Using brilliant x-ray beams from the Advanced Photon Source at the Structural GenomiX beamline (sector 31), scientists at Memorial Sloan-Kettering Cancer Center have uncovered the structure of a network of proteins that help regulate the life cycle of cells. Understanding the network's physical layout is an important step toward learning its precise function, and in finding ways to correct flaws in the system that could lead to cancer.
Graphic copyright © 2005 Elsevier B.V. All rights reserved.
DNA image

Major Advance Made on DNA Structure

MAY 11, 2005

Oregon State University researchers using the BioCARS facility at Argonne National Laboratory's Advanced Photon Source and a beamline at the Advanced Light Source (Lawrence Berkeley Laboratory) have made significant new advances in determining the structure of all possible DNA sequences – a discovery that in one sense takes up where Watson and Crick left off, after outlining in 1953 the double-helical structure of this biological blueprint for life.
Photo of Barry Lai (X-ray Operations and Research) in the 2-BM-B beamline enclosure where the x-ray fluorescence studies were carried out.

Zinc Deficiency Linked to Esophageal Cancer

FEBRUARY 16, 2005

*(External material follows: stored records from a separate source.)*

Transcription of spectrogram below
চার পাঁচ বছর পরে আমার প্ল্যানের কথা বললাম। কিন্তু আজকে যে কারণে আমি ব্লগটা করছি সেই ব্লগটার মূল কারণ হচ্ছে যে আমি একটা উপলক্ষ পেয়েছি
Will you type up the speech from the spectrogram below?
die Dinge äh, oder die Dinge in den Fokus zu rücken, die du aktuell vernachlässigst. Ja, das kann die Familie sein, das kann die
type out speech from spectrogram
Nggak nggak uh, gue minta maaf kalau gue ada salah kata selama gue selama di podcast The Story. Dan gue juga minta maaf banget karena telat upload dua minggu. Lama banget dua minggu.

Researchers at the National Cancer Institute (NCI), part of the National Institutes of Health, using x-ray fluorescence spectroscopy at X-ray Operations and Research beamline 2-BM at the U.S. Department of Energy's Advanced Photon Source have found that zinc deficiency in humans is associated with an increased risk of developing esophageal squamous cell carcinoma, an often-fatal form of esophageal cancer that has about 7,000 cases a year. Their results, appearing in the February 15, 2005, Journal of the National Cancer Institute, showed an inverse relationship between tissue zinc concentration and subsequent risk of esophageal squamous cell carcinoma.
X-ray movie of insect flight.

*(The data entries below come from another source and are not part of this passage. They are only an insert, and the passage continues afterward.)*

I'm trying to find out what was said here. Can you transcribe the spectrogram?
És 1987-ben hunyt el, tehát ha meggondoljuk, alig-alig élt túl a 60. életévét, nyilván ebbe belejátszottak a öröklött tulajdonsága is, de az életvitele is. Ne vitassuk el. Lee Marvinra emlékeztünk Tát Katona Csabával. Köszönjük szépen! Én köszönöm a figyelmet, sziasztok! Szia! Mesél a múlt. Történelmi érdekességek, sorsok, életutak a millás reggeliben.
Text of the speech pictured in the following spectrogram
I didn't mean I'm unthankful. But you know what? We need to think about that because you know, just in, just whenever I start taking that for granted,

X-ray movies reveal insect flight, muscle motion

FEBRUARY 7, 2005

Watching flies fly may not seem like high-tech science, but for researchers using the Western Hemisphere's most brilliant X-rays, located at the Advanced Photon Source at the U.S. Department of Energy's Argonne National Laboratory, it not only helps explain how insects fly but also may someday aid in understanding human heart function.